__TASK DIRECTIONS__
All entries below must be written out verbatim, and the images must be dropped.

══════════

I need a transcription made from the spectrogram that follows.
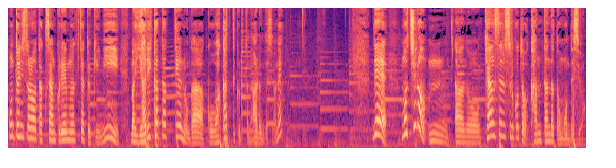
本当にそのたくさんクレームが来た時に、まあ、やり方っていうのがこう分かってくるっていうのはあるんですよね。で、もちろん、うん、あの、キャンセルすることは簡単だと思うんですよ。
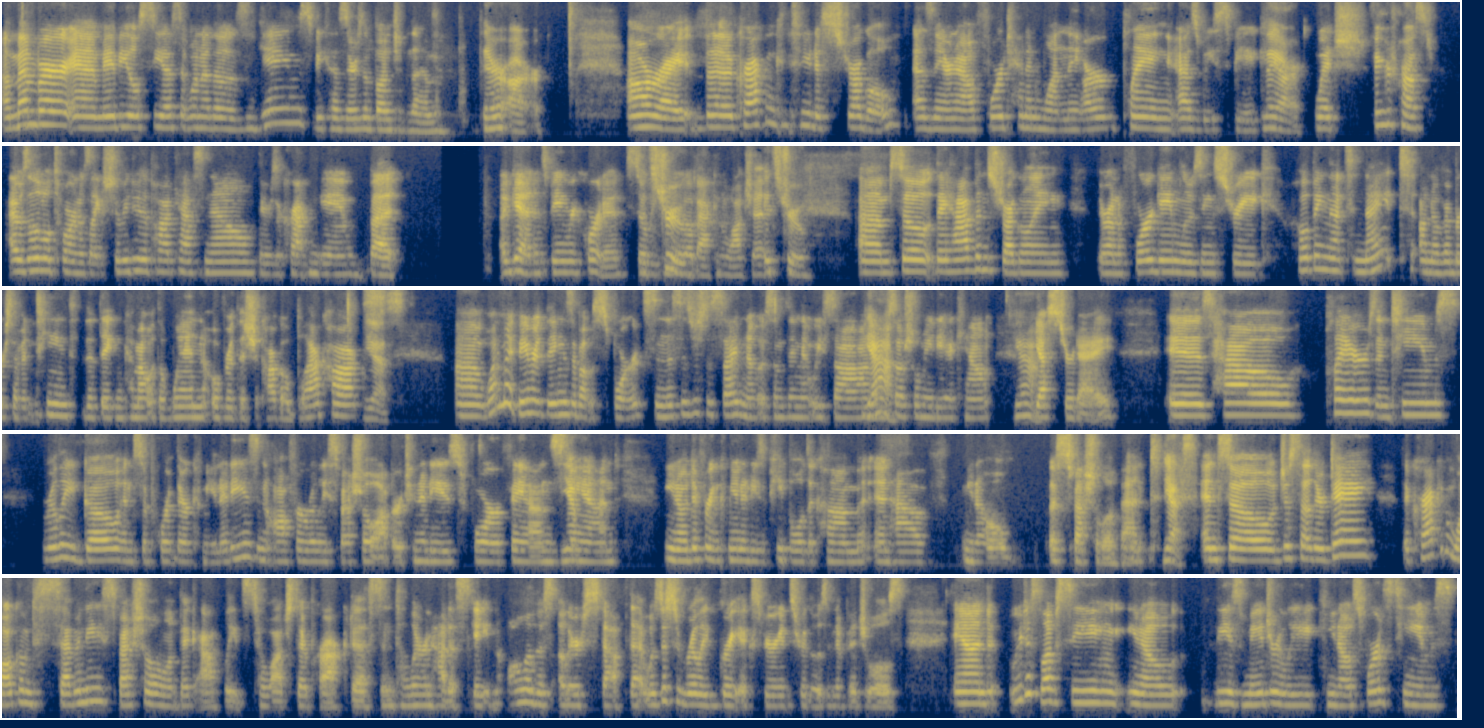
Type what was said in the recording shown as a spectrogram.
a member and maybe you'll see us at one of those games because there's a bunch of them There are. all right the kraken continue to struggle as they are now 410 and 1 they are playing as we speak They are. which Fingers crossed. I was a little torn. I was like, should we do the podcast now? There's a Kraken game, but again, it's being recorded, so It's we true. can go back and watch it. It's true. um, so they have been struggling. They're on a four-game losing streak, hoping that tonight on November 17th that they can come out with a win over the Chicago Blackhawks. Yes. Uh, one of my favorite things about sports, and this is just a side note of something that we saw on Yeah. our social media account Yeah. yesterday is how players and teams really go and support their communities and offer really special opportunities for fans Yep. and you know different communities of people to come and have you know a special event Yes. and so just the other day the kraken welcomed 70 special olympic athletes to watch their practice and to learn how to skate and all of this other stuff that was just a really great experience for those individuals and we just love seeing you know these major league you know sports teams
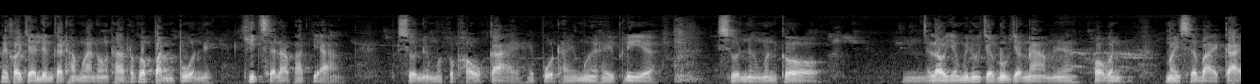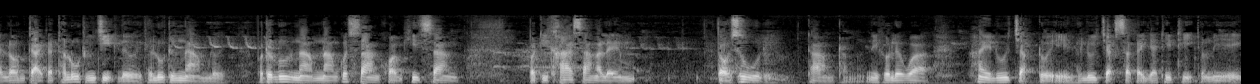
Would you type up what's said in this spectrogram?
ไม่เข้าใจเรื่องการทำงานของธาตุแล้วก็ปั่นป่วนเลยคิดสารพัดอย่าง ส่วนหนึ่งมันก็เผากาย ให้ปวดให้เมื่อยให้เพลีย ส่วนหนึ่งมันก็เรายังไม่รู้จักรูปจากนามเนี่ยพอมันไม่สบายกายร้อนกายก็ทะลุถึงจิตเลยทะลุถึงนามเลยพอทะลุนามนามก็สร้างความคิดสร้างปฏิฆาสร้างอะไรต่อสู้เลยตามทำนี่เขาเรียกว่าให้รู้จักตัวเอง ให้รู้จักสักยะทิฏฐิตรงนี้เอง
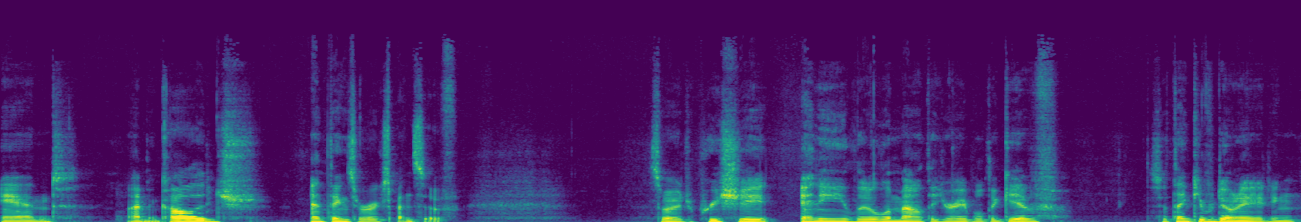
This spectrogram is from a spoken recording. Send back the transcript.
And I'm in college, and things are expensive. So I'd appreciate any little amount that you're able to give. So thank you for donating,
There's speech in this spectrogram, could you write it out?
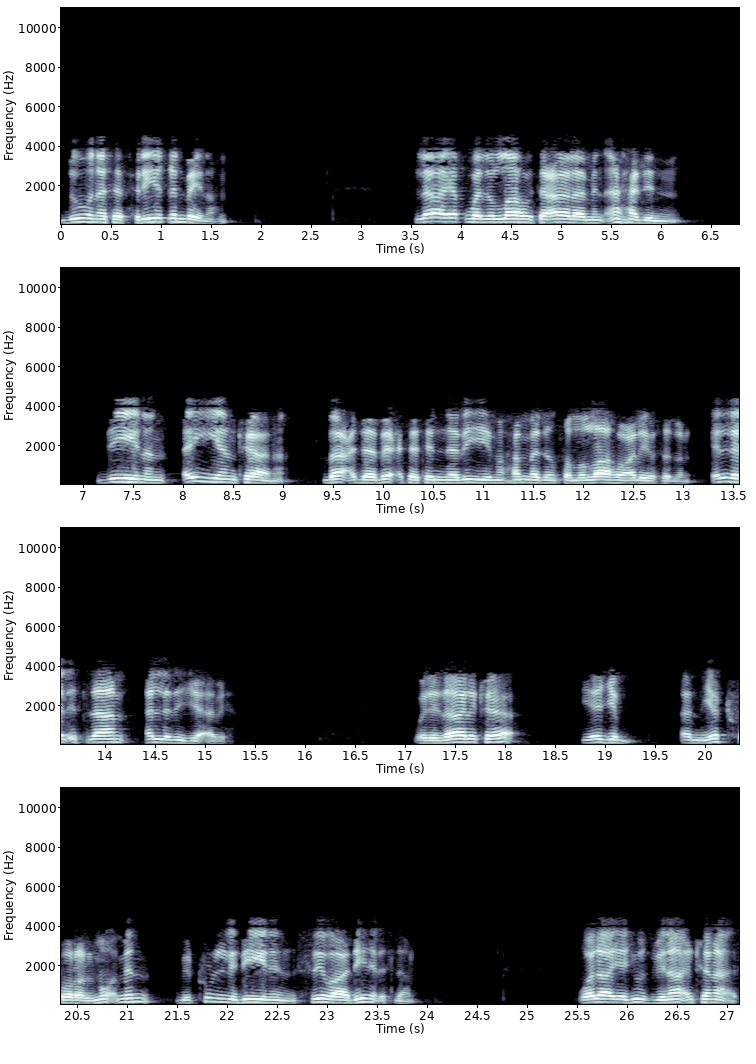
دون تفريق بينهم. لا يقبل الله تعالى من أحد دينا أيا كان بعد بعثة النبي محمد صلى الله عليه وسلم إلا الإسلام الذي جاء به. ولذلك يجب أن يكفر المؤمن بكل دين سوى دين الإسلام. ولا يجوز بناء الكنائس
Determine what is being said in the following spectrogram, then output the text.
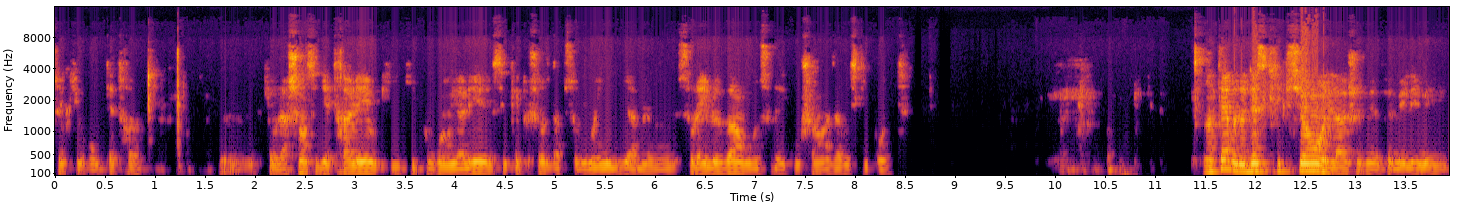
ceux qui auront peut-être qui ont la chance d'y être allés ou qui, pourront y aller, c'est quelque chose d'absolument inoubliable. Soleil levant ou soleil couchant à Zabriskie Point. En termes de description, et là je vais un peu mêler mes,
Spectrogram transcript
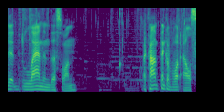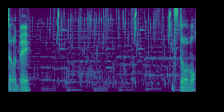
it land in this one. I can't think of what else it would be. It's doable.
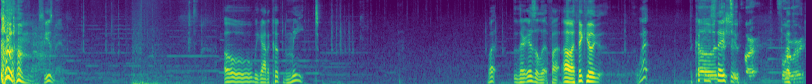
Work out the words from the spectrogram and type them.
Excuse me. Oh, we gotta cook the meat. What? There is a lit fire. Oh, I think you. What? The cooking oh, station. too far forward?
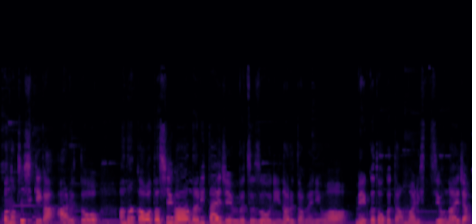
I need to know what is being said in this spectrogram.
この知識があるとあなんか私がなりたい人物像になるためにはメイク道具ってあんまり必要ないじゃんっ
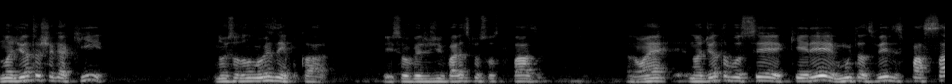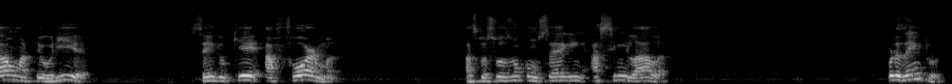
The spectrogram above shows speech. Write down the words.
Não adianta eu chegar aqui, não estou dando meu exemplo, claro. Isso eu vejo de várias pessoas que fazem. Não é? Não adianta você querer muitas vezes passar uma teoria sendo que a forma as pessoas não conseguem assimilá-la. Por exemplo,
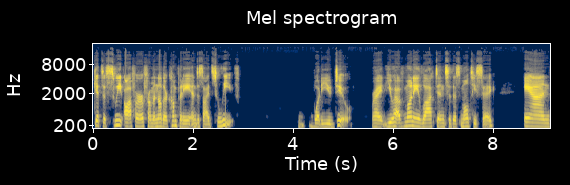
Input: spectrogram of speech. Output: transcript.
gets a sweet offer from another company and decides to leave? What do you do? Right? You have money locked into this multi-sig and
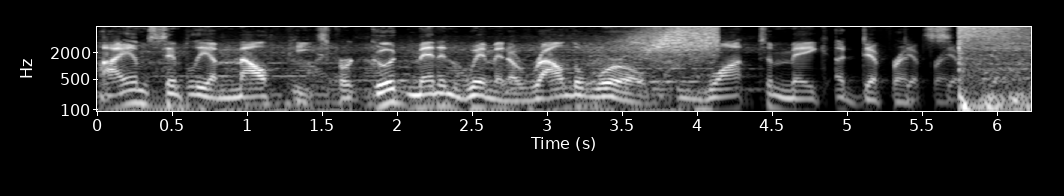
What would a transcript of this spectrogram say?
I am simply a mouthpiece for good men and women around the world who want to make a difference. Do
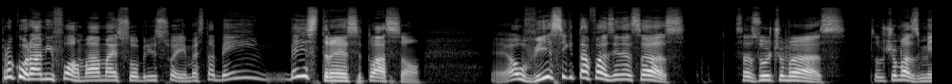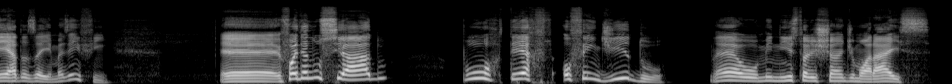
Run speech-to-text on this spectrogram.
procurar me informar mais sobre isso aí, mas está bem, bem estranha a situação. É o vice que está fazendo essas, essas últimas, essas últimas merdas aí, mas enfim. É, foi denunciado por ter ofendido né, o ministro Alexandre de Moraes.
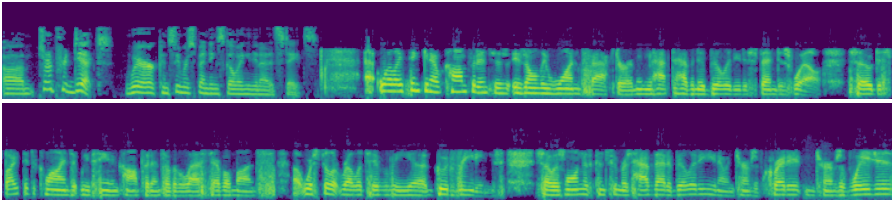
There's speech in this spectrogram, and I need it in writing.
um, sort of predict where consumer spending is going in the United States? Uh, well, I think, you know, confidence is, is only one factor. I mean, you have to have an ability to spend as well. So despite the declines that we've seen in confidence over the last several months, uh, we're still at relatively uh, good readings. So as long as consumers have that ability, you know, in terms of credit, in terms of wages,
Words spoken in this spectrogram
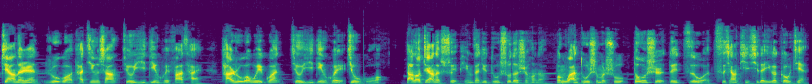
这样的人，如果他经商，就一定会发财；他如果为官，就一定会救国。达到这样的水平再去读书的时候呢，甭管读什么书，都是对自我思想体系的一个构建。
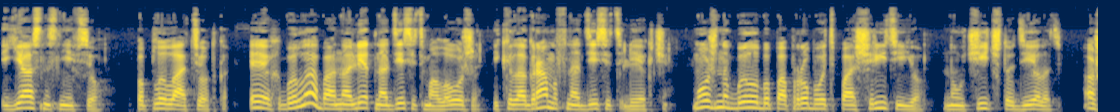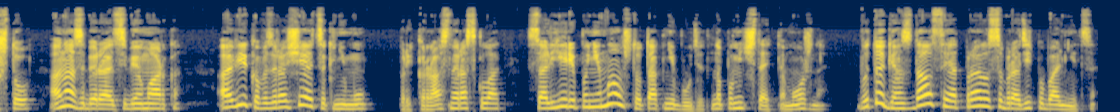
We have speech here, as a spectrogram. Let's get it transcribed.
Ясно с ней все. Поплыла тетка. Эх, была бы она лет на десять моложе и килограммов на десять легче. Можно было бы попробовать поощрить ее, научить, что делать. А что? Она забирает себе Марка, а Вика возвращается к нему. Прекрасный расклад. Сальери понимал, что так не будет, но помечтать-то можно. В итоге он сдался и отправился бродить по больнице.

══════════

__TASK RESPONSE__
I need a transcription made from the spectrogram that follows.
本当にそのたくさんクレームが来た時に、まあ、やり方っていうのがこう分かってくるっていうのはあるんですよね。で、もちろん、うん、あの、キャンセルすることは簡単だと思うんですよ。
Type what was said in the recording shown as a spectrogram.
a member and maybe you'll see us at one of those games because there's a bunch of them There are. all right the kraken continue to struggle as they are now 410 and 1 they are playing as we speak They are. which Fingers crossed. I was a little torn. I was like, should we do the podcast now? There's a Kraken game, but again, it's being recorded, so It's we true. can go back and watch it. It's true. um, so they have been struggling. They're on a four-game losing streak, hoping that tonight on November 17th that they can come out with a win over the Chicago Blackhawks. Yes. Uh, one of my favorite things about sports, and this is just a side note of something that we saw on Yeah. our social media account Yeah. yesterday is how players and teams really go and support their communities and offer really special opportunities for fans Yep. and you know different communities of people to come and have you know a special event Yes. and so just the other day the kraken welcomed 70 special olympic athletes to watch their practice and to learn how to skate and all of this other stuff that was just a really great experience for those individuals and we just love seeing you know these major league you know sports teams
Would you type up what's said in this spectrogram?
ไม่เข้าใจเรื่องการทำงานของธาตุแล้วก็ปั่นป่วนเลยคิดสารพัดอย่าง ส่วนหนึ่งมันก็เผากาย ให้ปวดให้เมื่อยให้เพลีย ส่วนหนึ่งมันก็เรายังไม่รู้จักรูปจากนามเนี่ยพอมันไม่สบายกายร้อนกายก็ทะลุถึงจิตเลยทะลุถึงนามเลยพอทะลุนามนามก็สร้างความคิดสร้างปฏิฆาสร้างอะไรต่อสู้เลยตามทำนี่เขาเรียกว่าให้รู้จักตัวเอง ให้รู้จักสักยะทิฏฐิตรงนี้เอง
This spectrogram is from a spoken recording. Send back the transcript.
And I'm in college, and things are expensive. So I'd appreciate any little amount that you're able to give. So thank you for donating,
There's speech in this spectrogram, could you write it out?
دون تفريق بينهم. لا يقبل الله تعالى من أحد دينا أيا كان بعد بعثة النبي محمد صلى الله عليه وسلم إلا الإسلام الذي جاء به. ولذلك يجب أن يكفر المؤمن بكل دين سوى دين الإسلام. ولا يجوز بناء الكنائس
Determine what is being said in the following spectrogram, then output the text.
ceux qui auront peut-être qui ont la chance d'y être allés ou qui, pourront y aller, c'est quelque chose d'absolument inoubliable. Soleil levant ou soleil couchant à Zabriskie Point. En termes de description, et là je vais un peu mêler mes,
Spectrogram transcript
it land in this one. I can't think of what else it would be. It's doable.
Work out the words from the spectrogram and type them.
Excuse me. Oh, we gotta cook the meat. What? There is a lit fire. Oh, I think you. What? The cooking oh, station. too far forward?
I need to know what is being said in this spectrogram.
この知識があるとあなんか私がなりたい人物像になるためにはメイク道具ってあんまり必要ないじゃんっ
The spectrogram above shows speech. Write down the words.
Não adianta eu chegar aqui, não estou dando meu exemplo, claro. Isso eu vejo de várias pessoas que fazem. Não é? Não adianta você querer muitas vezes passar uma teoria sendo que a forma as pessoas não conseguem assimilá-la. Por exemplo,
Input: spectrogram of speech. Output: transcript.
gets a sweet offer from another company and decides to leave? What do you do? Right? You have money locked into this multi-sig and
What would a transcript of this spectrogram say?
I am simply a mouthpiece for good men and women around the world who want to make a difference. Do
Run speech-to-text on this spectrogram.
procurar me informar mais sobre isso aí, mas está bem, bem estranha a situação. É o vice que está fazendo essas, essas últimas, essas últimas merdas aí, mas enfim. É, foi denunciado por ter ofendido né, o ministro Alexandre de Moraes.
There's speech in this spectrogram, and I need it in writing.
um, sort of predict where consumer spending is going in the United States? Uh, well, I think, you know, confidence is, is only one factor. I mean, you have to have an ability to spend as well. So despite the declines that we've seen in confidence over the last several months, uh, we're still at relatively uh, good readings. So as long as consumers have that ability, you know, in terms of credit, in terms of wages,
Words spoken in this spectrogram
这样的人，如果他经商，就一定会发财；他如果为官，就一定会救国。达到这样的水平再去读书的时候呢，甭管读什么书，都是对自我思想体系的一个构建。
We have speech here, as a spectrogram. Let's get it transcribed.
Ясно с ней все. Поплыла тетка. Эх, была бы она лет на десять моложе и килограммов на десять легче. Можно было бы попробовать поощрить ее, научить, что делать. А что? Она забирает себе Марка, а Вика возвращается к нему. Прекрасный расклад. Сальери понимал, что так не будет, но помечтать-то можно. В итоге он сдался и отправился бродить по больнице.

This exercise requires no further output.